I've rewritten and rewritten Peter's story called New Year Resolution until I've had to take break. But this guy is still with them. I think I need to discover his story's goal. What is this guy after. I know his problems, know what he's about, but what does he need or want and what problem is he trying desperately to solve. That's my main problem. My other problem is that this story won't fit in the collections I'd like to write. The one I'm currently working on will have stories set in either Terrytown or in Jeffereson Parish, where Terrytown is located, I'm just not sure yet. Another story collection I'm thinking of is stories based on my family, reltaives and ancestors.

I'm still rewriting Retail Hostess trying to figure out where I want to go with that and what exactly do I want to say about working retail. Perhaps I'm trying to say too much in one poem. I want to also write a collection of stories based on working in retail and maybe have a few voices from the shoppers view points as well as co-workers view points.

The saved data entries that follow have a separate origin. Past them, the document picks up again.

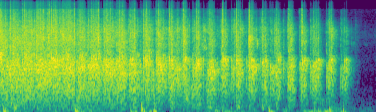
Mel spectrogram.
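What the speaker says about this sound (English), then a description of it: "Let's give Rich a big round of applause." Loud applause from a city council meeting audience honoring an award recipient, dense clapping sustained for about seven seconds before fading out abruptly at the end.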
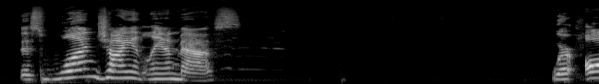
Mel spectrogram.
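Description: A girl speaks with animation close by.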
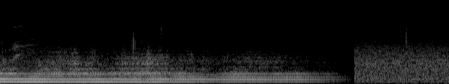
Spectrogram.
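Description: A held low musical drone with steady overtones, fading away and cutting off suddenly about three and a half seconds in; a steady, quieter background hiss follows.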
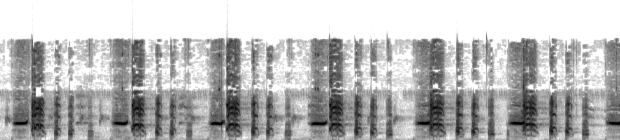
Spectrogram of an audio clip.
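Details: Grey francolin calling loudly, a repeated harsh phrase: a sharp high opening note followed by several rapid clipped notes, the whole phrase recurring about once a second.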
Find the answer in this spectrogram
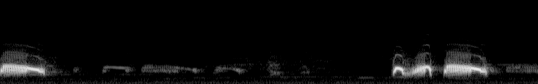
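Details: Decoy dove cooing to call wild birds: one loud coo, faint soft murmurs, then a doubled coo with a short and a longer note.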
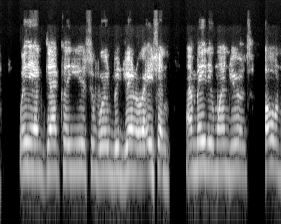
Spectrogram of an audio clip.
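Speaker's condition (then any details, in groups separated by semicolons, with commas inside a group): ALS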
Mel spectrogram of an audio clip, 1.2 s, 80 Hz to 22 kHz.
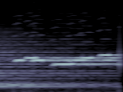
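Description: A synthesized whistle sample in Reason 5 plays a single sustained tone for about a second, clean and alone, its pitch rising slightly and wavering toward the end.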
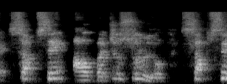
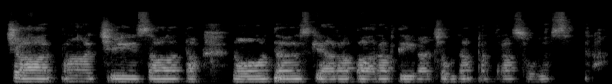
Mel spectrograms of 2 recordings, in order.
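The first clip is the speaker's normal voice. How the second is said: low, soft monotone count; murmured tally, fading towards a whisper; counting under breath; 11 semitones lower, 9 dB quieter than usual. Real, not acted. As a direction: count off quietly to yourself. Counting while drawing protons.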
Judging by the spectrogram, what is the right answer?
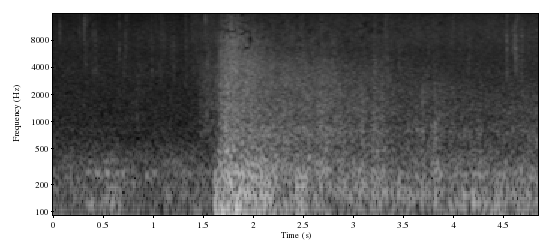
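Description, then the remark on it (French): Steady rain hisses throughout, then a loud crack of thunder bursts in and rolls on, leaving a heavier, rumbling downpour with no voices, at a campsite near the mountains in southern Romania. “Je crois qu'il va y avoir une tempête.”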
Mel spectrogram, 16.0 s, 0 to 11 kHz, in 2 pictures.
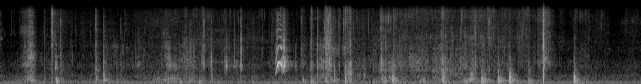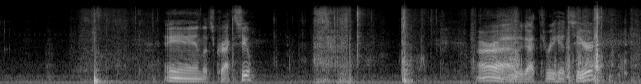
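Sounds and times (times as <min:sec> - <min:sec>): plastic wrap crinkling: 0:00.2 - 0:08.1.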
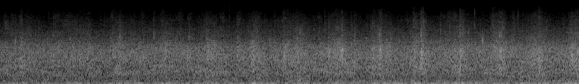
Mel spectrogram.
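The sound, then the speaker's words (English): The Proms audience in the hall applauds steadily, with dense, continuous clapping and a low rumble of feet stamping beneath it. The roar holds at an even, fairly loud level throughout, with no voices. “And a bit more stamping going on in the hall here.”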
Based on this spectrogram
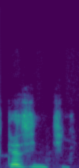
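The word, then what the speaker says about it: Kzinti: desinti K Z I N T I en français ils disent Kazinti Kazinti ça fait presque moins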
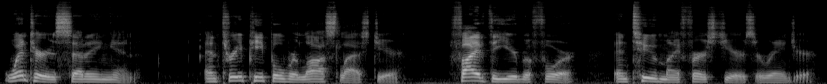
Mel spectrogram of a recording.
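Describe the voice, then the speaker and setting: A man's voice: medium pitch, very animated, measured pace. A man reading as a grave young forest ranger. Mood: haunted, earnest. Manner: thoughtful, hesitant, grave. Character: troubled, earnest young male forest ranger.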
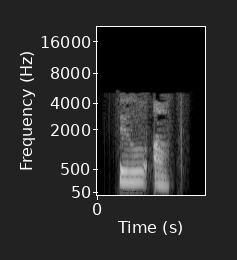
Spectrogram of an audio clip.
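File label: "fill-up", English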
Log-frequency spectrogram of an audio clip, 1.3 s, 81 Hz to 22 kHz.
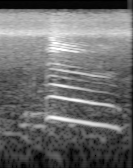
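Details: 3-year-old boy with severe childhood apraxia of speech (verbal apraxia), producing word approximations when prompted: childhood apraxia of speech.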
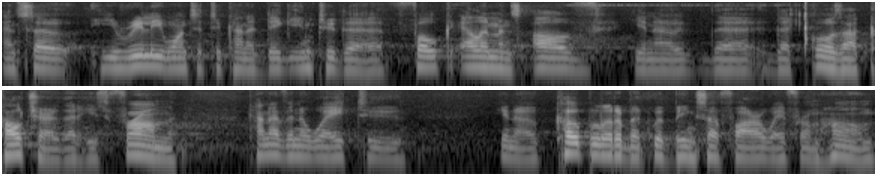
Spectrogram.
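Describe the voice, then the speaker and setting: A man with a South African accent speaks at a moderate pace. His tone is dark and mellow, his intonation fairly even. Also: medium pitch for a man. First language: Afrikaans. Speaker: string quartet musician. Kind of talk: live interview at a concert.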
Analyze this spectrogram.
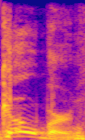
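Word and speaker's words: Cockburn: It's Kofi Coburn. We're all junior high boys. We're all going to mispronounce that one.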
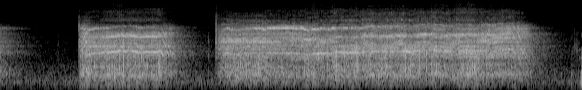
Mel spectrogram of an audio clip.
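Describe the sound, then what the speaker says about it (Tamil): An electric food chopper whirs in two bursts, a brief one-second run, a short pause, then a longer steady spin of about two and a half seconds, loud and close with a high mechanical whine. "இந்த எலக்ட்ரிக் சாப்பர் வந்து அதை விட எனக்கு ரொம்ப ஈஸியாக இருக்குங்க பாருங்க"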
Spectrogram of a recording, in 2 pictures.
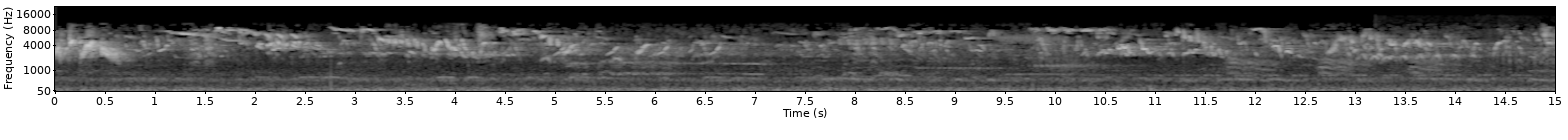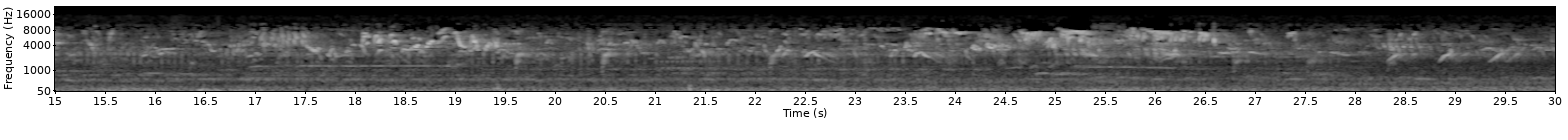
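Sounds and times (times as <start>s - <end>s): small birds chirping: 12.8s - 30.0s.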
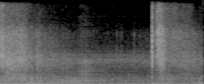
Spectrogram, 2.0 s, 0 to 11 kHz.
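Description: A Lorraine 155 50 artillery gun fires in a video game, giving one heavy, booming shot with a dense low rumble that carries through the whole short stretch.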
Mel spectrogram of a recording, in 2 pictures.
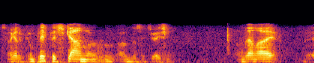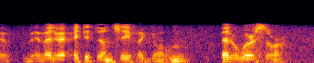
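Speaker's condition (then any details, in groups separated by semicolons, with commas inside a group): Parkinson's disease; tremor early in interview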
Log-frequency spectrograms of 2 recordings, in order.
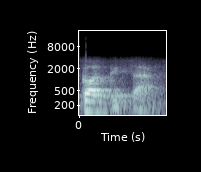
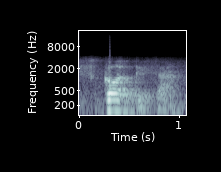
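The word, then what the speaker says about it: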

Here's another exercise to try, a sentence. I love first sentences:
The water was boiling on the stove. I'm not even sure what to do with it and I came up with it.

P.S. about the title. I want to write a collection set in places I've lived but I'm not sure how to connect all of these pieces into a story. Hopefully I'll come up with it.

Basically I'm trying hard to work on my new philosophy, which is just start writing words. Because, those words, if you trust them and let them, will turn into something you've either always wanted to write or have been trying to write. I have a writing prompt for you. It's this:

Your character is in an elevator when something happens. It can be a realization, a firm determination, a baby being born, someone dying, a vision happening, it can be anything you can imagine. And the story or scene does not have to stay in the elevator.

I still love my what-would-so-and-so write fiction exercise. Maybe try combining this exercise with the one I just gave you.

Happy writing